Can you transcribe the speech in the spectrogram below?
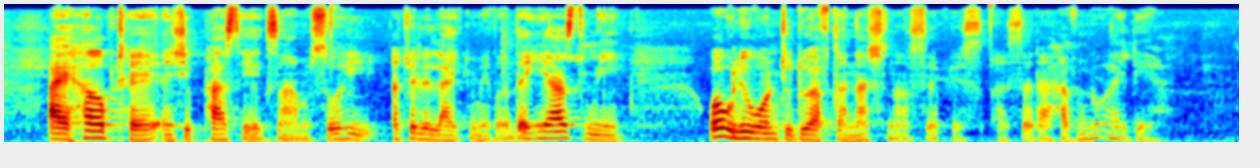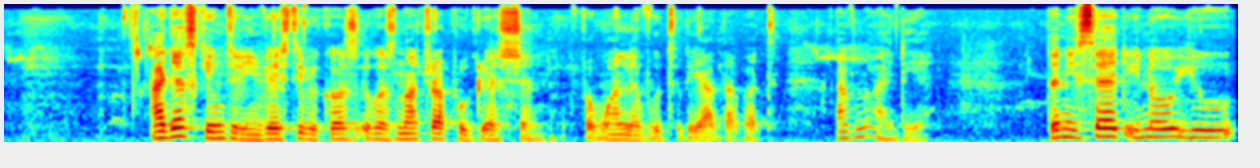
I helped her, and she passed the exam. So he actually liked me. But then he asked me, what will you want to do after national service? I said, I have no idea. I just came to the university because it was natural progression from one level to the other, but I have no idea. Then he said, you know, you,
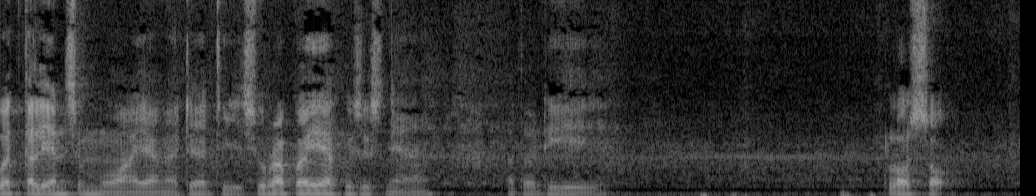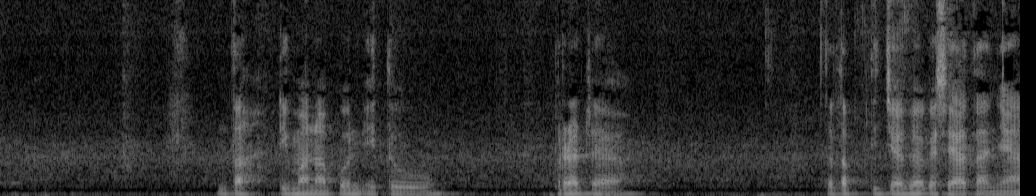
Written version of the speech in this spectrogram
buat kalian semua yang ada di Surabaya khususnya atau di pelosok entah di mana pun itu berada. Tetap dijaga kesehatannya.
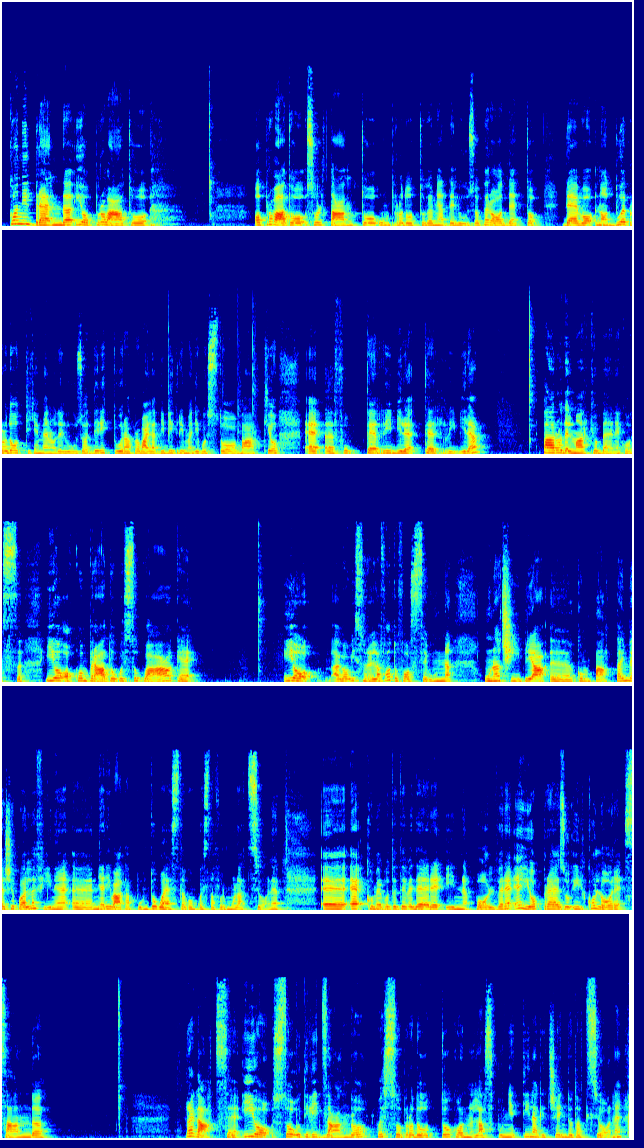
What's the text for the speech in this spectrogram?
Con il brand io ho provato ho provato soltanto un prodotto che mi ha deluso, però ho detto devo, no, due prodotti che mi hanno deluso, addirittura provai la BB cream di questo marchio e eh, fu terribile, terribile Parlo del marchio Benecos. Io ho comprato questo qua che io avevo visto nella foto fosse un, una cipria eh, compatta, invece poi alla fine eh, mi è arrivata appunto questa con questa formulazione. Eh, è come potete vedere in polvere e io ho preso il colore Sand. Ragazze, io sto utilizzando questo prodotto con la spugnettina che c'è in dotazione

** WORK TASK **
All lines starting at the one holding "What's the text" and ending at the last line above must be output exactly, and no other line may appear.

** SOLVED EXERCISE **
What's the text for the speech in this spectrogram?
Con il brand io ho provato ho provato soltanto un prodotto che mi ha deluso, però ho detto devo, no, due prodotti che mi hanno deluso, addirittura provai la BB cream di questo marchio e eh, fu terribile, terribile Parlo del marchio Benecos. Io ho comprato questo qua che io avevo visto nella foto fosse un, una cipria eh, compatta, invece poi alla fine eh, mi è arrivata appunto questa con questa formulazione. Eh, è come potete vedere in polvere e io ho preso il colore Sand. Ragazze, io sto utilizzando questo prodotto con la spugnettina che c'è in dotazione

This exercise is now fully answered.